RELATED: How long does a wheel alignment take?

How to Know if Your Car Needs a Wheel Alignment

Wheel alignment is considered a regular maintenance service. You should have an alignment performed every 6,000 miles or six months. Some people choose to have the service done at the same time as an oil change. However, not all vehicles need to be serviced this often. If you drive on smooth highway roads and avoid rough terrain, you might not need service this frequently. 

The biggest determining factor to how often it should be done is to use your intuition. If it feels like something is wrong with the ride and your tire inflation is where it should be, you should have the alignment checked. After all, it’s better to be safe than sorry.

Other than the regular checks during traditional service, you should also get a wheel alignment if you notice any of these symptoms or problems.

  • The car has been in an accident.
  • You recently ran into a curb, hit a pothole or have driven into another object.
  • The tires have begun wearing unevenly. 
  • New tires have been installed. Alignment is required if you want to take advantage of the warranty.
  • If you need to replace one tire prematurely, the alignment should also be performed. 
  • Road noise is getting louder as you drive.
  • There’s a squealing noise when you take a turn.
  • Vibrations are felt in the steering wheel as you drive.
  • You recently had a lift kit installed. Any time that steering or suspension parts are replaced, you might need to get a wheel alignment. 

Many of these symptoms can be caused by other problems, but they should always be looked at. 

RELATED: 5 Symptoms of a Bad Wheel Alignment (Why you should fix it)

Wheel Alignment vs. Wheel Balancing

When you have the wheels balanced, the unevenness of the wheels is compensated for. Each wheel has a different distribution of weight. If it isn’t evened out, there will be excessive vibration, premature tire wear, and other suspension issues. You may also need to have the wheels balanced every 6,000 miles, depending on how you drive the vehicle.

The wheel alignment isn’t balancing anything. Instead, the service focuses on keeping the wheels aligned, so the tires are pointed straight down the road. A proper alignment ensures that the car travels in the appropriate direction and it helps to prolong the life of the tires. 

RELATED: 5 Symptoms of Unbalanced Tires (& Tire Balancing Cost)

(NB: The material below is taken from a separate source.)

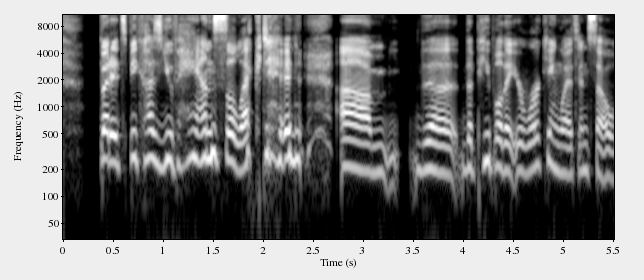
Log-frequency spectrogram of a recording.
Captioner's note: chuckles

While these are different services, you can have them performed at the same service center. In fact, some tire shops will offer a combined service that helps you keep the cost to a minimum. Look to bundle your wheel maintenance services to save some money.